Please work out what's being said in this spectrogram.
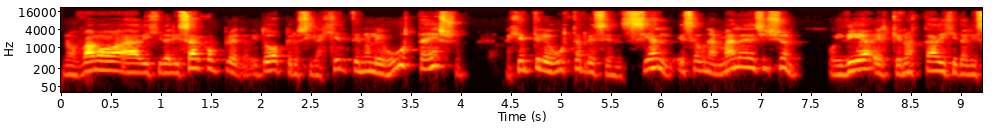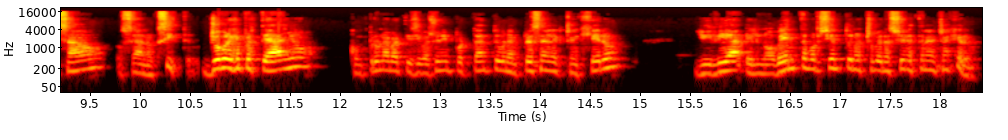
nos vamos a digitalizar completo y todo, pero si la gente no le gusta eso, la gente le gusta presencial, esa es una mala decisión. Hoy día el que no está digitalizado, o sea, no existe. Yo, por ejemplo, este año compré una participación importante de una empresa en el extranjero y hoy día el 90% de nuestra operación está en el extranjero.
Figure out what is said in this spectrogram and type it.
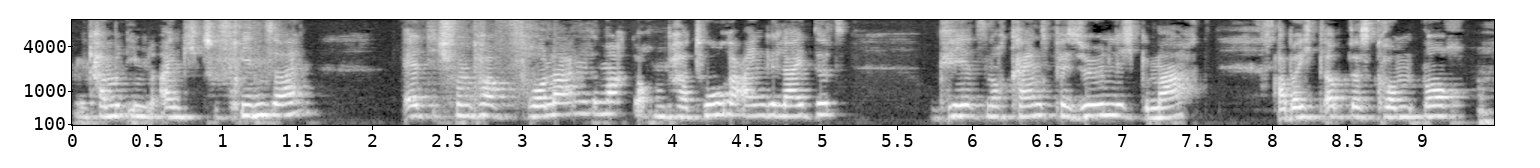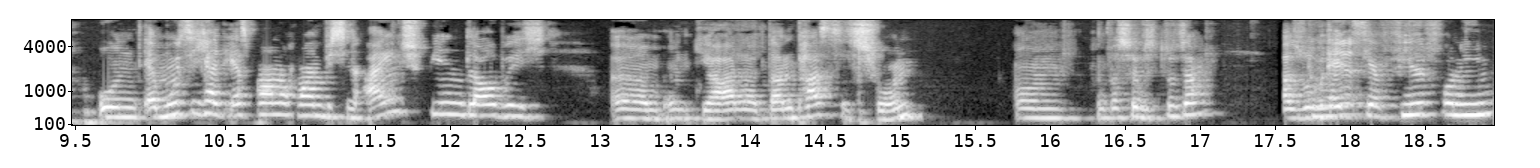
man kann mit ihm eigentlich zufrieden sein. Er hat schon ein paar Vorlagen gemacht, auch ein paar Tore eingeleitet. Okay, jetzt noch keins persönlich gemacht, aber ich glaube, das kommt noch. Und er muss sich halt erstmal noch mal ein bisschen einspielen, glaube ich. Ähm, und ja, da, dann passt es schon. Ähm, und was würdest du sagen? Also, Du hältst ja viel von ihm.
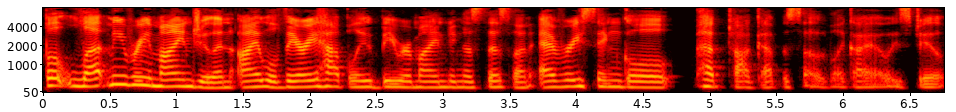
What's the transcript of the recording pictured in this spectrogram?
But let me remind you, and I will very happily be reminding us this on every single pep talk episode, like I always do.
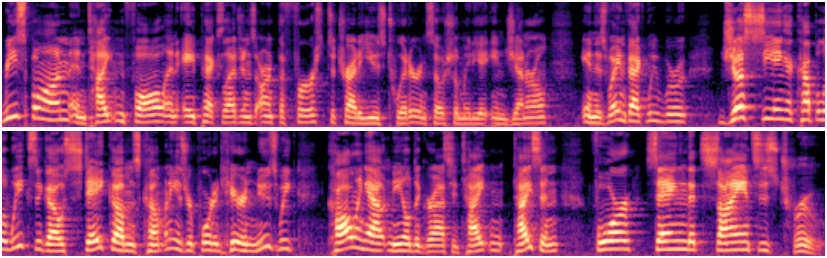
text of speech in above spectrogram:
Respawn and Titanfall and Apex Legends aren't the first to try to use Twitter and social media in general in this way. In fact, we were just seeing a couple of weeks ago, Steak-umms company is reported here in Newsweek calling out Neil deGrasse Tyson for saying that science is true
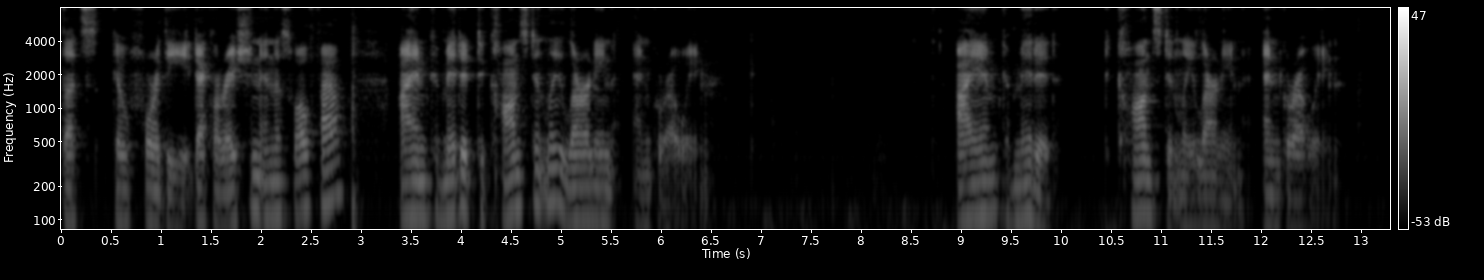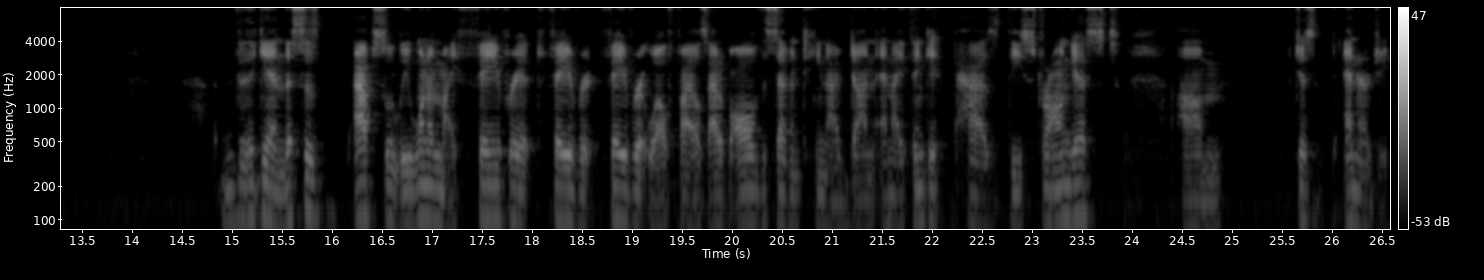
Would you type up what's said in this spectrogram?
let's go for the declaration in this wealth file. I am committed to constantly learning and growing. I am committed to constantly learning and growing. Again, this is absolutely one of my favorite, favorite, favorite wealth files out of all of the 17 I've done, and I think it has the strongest um, just energy.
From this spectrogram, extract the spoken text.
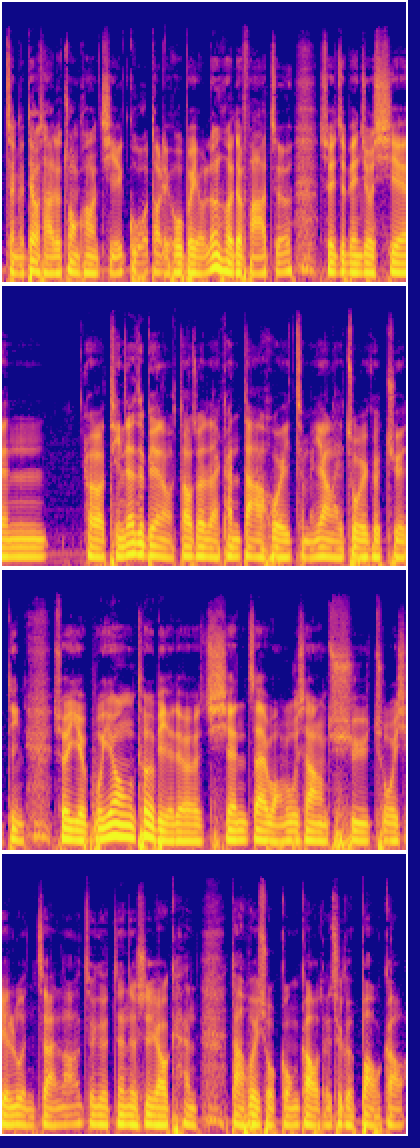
整个调查的状况结果到底会不会有任何的罚则，所以这边就先。呃，停在这边哦，到时候来看大会怎么样来做一个决定，所以也不用特别的先在网络上去做一些论战啦。这个真的是要看大会所公告的这个报告。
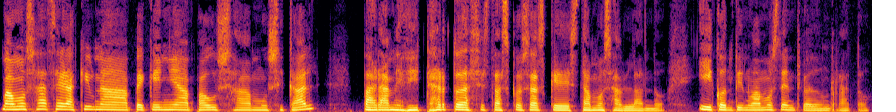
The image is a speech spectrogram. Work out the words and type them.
Vamos a hacer aquí una pequeña pausa musical para meditar todas estas cosas que estamos hablando y continuamos dentro de un rato.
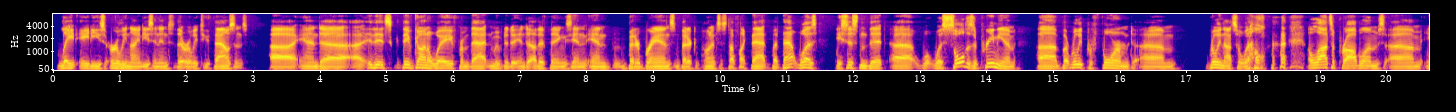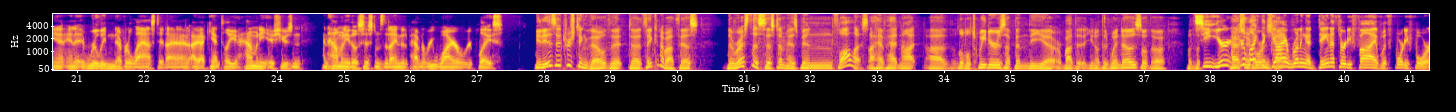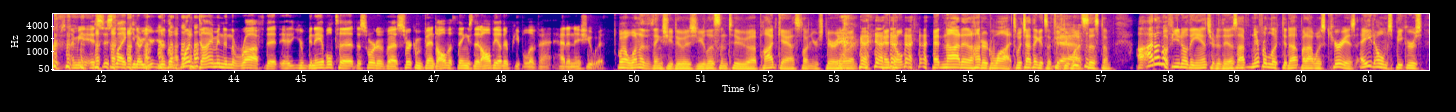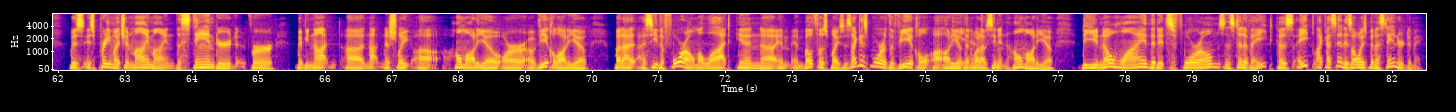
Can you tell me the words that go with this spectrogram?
late '80s, early '90s, and into the early 2000s. Uh, and it, it's they've gone away from that and moved into into other things and and better brands and better components and stuff like that. But that was a system that w- was sold as a premium, but really performed um, really not so well. Lots of problems, um, and and it really never lasted. I, I I can't tell you how many issues and and how many of those systems that I ended up having to rewire or replace. It is interesting though that uh, thinking about this, the rest of the system has been flawless. I have had not uh, the little tweeters up in the uh, or by the you know the windows or the See, you're you're like the guy stuff. running a Dana 35 with 44s. I mean, it's just like you know, you're, you're the one diamond in the rough that uh, you've been able to to sort of uh, circumvent all the things that all the other people have ha- had an issue with. Well, one of the things you do is you listen to a podcast on your stereo and, and don't and not at 100 watts, which I think it's a 50 Yeah. watt system. I don't know if you know the answer to this. I've never looked it up, but I was curious. Eight ohm speakers was is pretty much in my mind the standard for maybe not uh, not necessarily uh, home audio or uh, vehicle audio, but I, I see the four ohm a lot in, uh, in in both those places. I guess more of the vehicle uh, audio than what I've seen it in home audio. Do you know why that it's four ohms instead of eight? Because eight, like I said, has always been a standard to me.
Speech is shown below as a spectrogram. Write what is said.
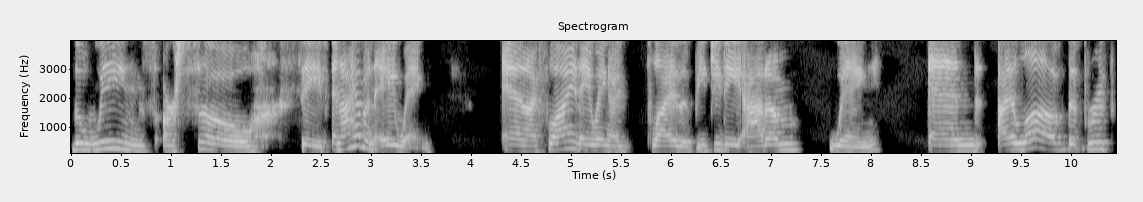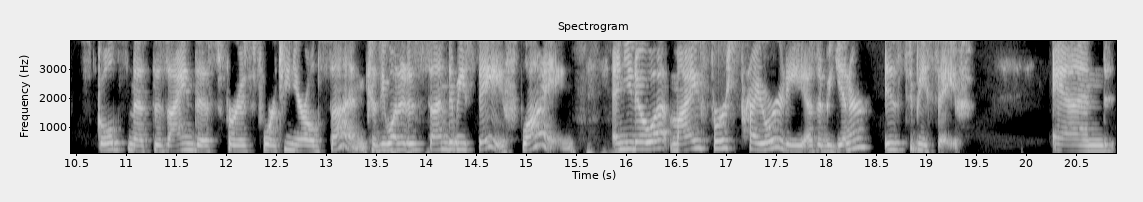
the wings are so safe. And I have an A wing, and I fly an A wing. I fly the BGD Adam wing. And I love that Bruce Goldsmith designed this for his 14 year old son because he wanted his son to be safe flying. and you know what? My first priority as a beginner is to be safe. And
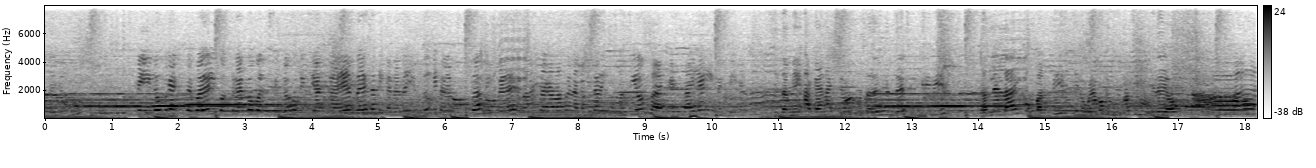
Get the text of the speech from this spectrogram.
Cuenta de YouTube. Mi nombre me pueden encontrar como el ciclo oficial KR, ese es mi canal de YouTube y también todas mis redes van a estar abajo en la cajita de información para que vayan y me sigan. Y también acá en acción no se dejen de suscribir, darle like, compartir y nos vemos en un próximo video.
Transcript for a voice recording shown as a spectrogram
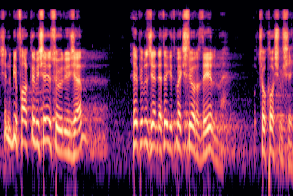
Şimdi bir farklı bir şey söyleyeceğim. Hepimiz cennete gitmek istiyoruz değil mi? Çok hoş bir şey.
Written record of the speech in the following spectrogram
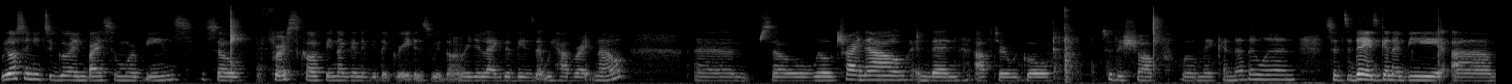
We also need to go and buy some more beans. So first coffee not to be the greatest. We don't really like the beans that we have right now. Um, so we'll try now and then after we go to the shop we'll make another one. So today is gonna be um,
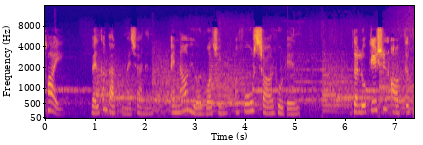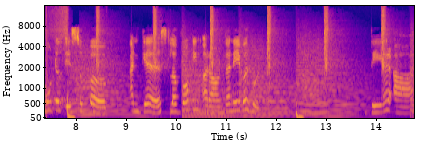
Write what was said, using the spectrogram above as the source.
Hi, welcome back to my channel and now you are watching a 4 star hotel. The location of the hotel is superb and guests love walking around the neighborhood. There are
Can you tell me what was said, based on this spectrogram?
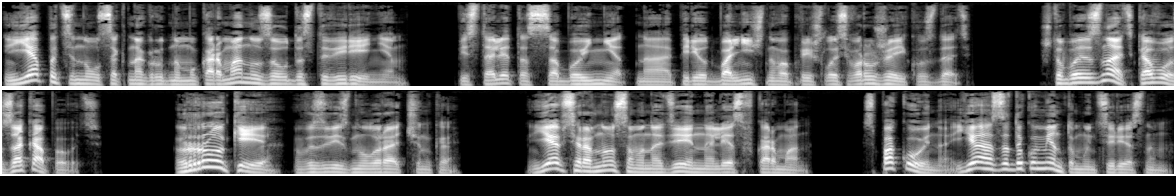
Я потянулся к нагрудному карману за удостоверением. Пистолета с собой нет, на период больничного пришлось в оружейку сдать. Чтобы знать, кого закапывать. «Руки!» — взвизгнул Радченко. Я все равно самонадеянно лез в карман. «Спокойно, я за документом интересным.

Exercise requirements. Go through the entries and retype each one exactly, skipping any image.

Expected answer.
Please work out what's being said in this spectrogram.
nos vamos a digitalizar completo y todo, pero si la gente no le gusta eso, la gente le gusta presencial, esa es una mala decisión. Hoy día el que no está digitalizado, o sea, no existe. Yo, por ejemplo, este año compré una participación importante de una empresa en el extranjero y hoy día el 90% de nuestra operación está en el extranjero.
Figure out what is said in this spectrogram and type it.
man kann mit ihm eigentlich zufrieden sein. Er hat schon ein paar Vorlagen gemacht, auch ein paar Tore eingeleitet. Okay, jetzt noch keins persönlich gemacht, aber ich glaube, das kommt noch. Und er muss sich halt erstmal noch mal ein bisschen einspielen, glaube ich. Ähm, und ja, da, dann passt es schon. Ähm, und was würdest du sagen? Also, Du hältst ja viel von ihm.
What's the transcript of the recording pictured in this spectrogram?
But let me remind you, and I will very happily be reminding us this on every single pep talk episode, like I always do.
text of speech in above spectrogram:
Respawn and Titanfall and Apex Legends aren't the first to try to use Twitter and social media in general in this way. In fact, we were just seeing a couple of weeks ago, Steak-umms company is reported here in Newsweek calling out Neil deGrasse Tyson for saying that science is true
Would you type up what's said in this spectrogram?
let's go for the declaration in this wealth file. I am committed to constantly learning and growing. I am committed to constantly learning and growing. Again, this is absolutely one of my favorite, favorite, favorite wealth files out of all of the 17 I've done, and I think it has the strongest um, just energy.
From this spectrogram, extract the spoken text.
整个调查的状况结果到底会不会有任何的罚则，所以这边就先。呃，停在这边哦，到时候来看大会怎么样来做一个决定，所以也不用特别的先在网络上去做一些论战啦。这个真的是要看大会所公告的这个报告。
The image is a speech spectrogram. Work out the words and type them.
Vamos a hacer aquí una pequeña pausa musical para meditar todas estas cosas que estamos hablando y continuamos dentro de un rato.
Can you tell me the words that go with this spectrogram?
late '80s, early '90s, and into the early 2000s. Uh, and it, it's they've gone away from that and moved into into other things and and better brands and better components and stuff like that. But that was a system that w- was sold as a premium, but really performed um, really not so well. Lots of problems, um, and and it really never lasted. I, I I can't tell you how many issues and and how many of those systems that I ended up having to rewire or replace. It is interesting though that uh, thinking about this, the rest of the system has been flawless. I have had not uh, the little tweeters up in the uh, or by the you know the windows or the See, you're you're like the guy stuff. running a Dana 35 with 44s. I mean, it's just like you know, you're, you're the one diamond in the rough that uh, you've been able to to sort of uh, circumvent all the things that all the other people have ha- had an issue with. Well, one of the things you do is you listen to a podcast on your stereo and, and don't and not at 100 watts, which I think it's a 50 Yeah. watt system. I don't know if you know the answer to this. I've never looked it up, but I was curious. Eight ohm speakers was is pretty much in my mind the standard for maybe not uh, not necessarily uh, home audio or uh, vehicle audio, but I, I see the four ohm a lot in, uh, in in both those places. I guess more of the vehicle uh, audio than what I've seen it in home audio. Do you know why that it's four ohms instead of eight? Because eight, like I said, has always been a standard to me.
Speech is shown below as a spectrogram. Write what is said.
the wings are so safe. And I have an A wing, and I fly an A wing. I fly the BGD Adam wing. And I love that Bruce Goldsmith designed this for his 14 year old son because he wanted his son to be safe flying. and you know what? My first priority as a beginner is to be safe. And
Get the text of the speech from this spectrogram.
Cuenta de YouTube. Mi nombre me pueden encontrar como el ciclo oficial KR, ese es mi canal de YouTube y también todas mis redes van a estar abajo en la cajita de información para que vayan y me sigan. Y también acá en acción no se dejen de suscribir, darle like, compartir y nos vemos en un próximo video.
Transcript for a voice recording shown as a spectrogram
Şimdi bir farklı bir şey söyleyeceğim. Hepimiz cennete gitmek istiyoruz değil mi? Çok hoş bir şey.
Written record of the speech in the following spectrogram
We also need to go and buy some more beans. So first coffee not to be the greatest. We don't really like the beans that we have right now. Um, so we'll try now and then after we go to the shop we'll make another one. So today is gonna be um,
Write what was said, using the spectrogram above as the source.
Hi, welcome back to my channel and now you are watching a 4 star hotel. The location of the hotel is superb and guests love walking around the neighborhood. There are
Can you tell me what was said, based on this spectrogram?
Я потянулся к нагрудному карману за удостоверением. Пистолета с собой нет, на период больничного пришлось в оружейку сдать. Чтобы знать, кого закапывать. «Руки!» — взвизгнул Радченко. Я все равно самонадеянно лез в карман. «Спокойно, я за документом интересным.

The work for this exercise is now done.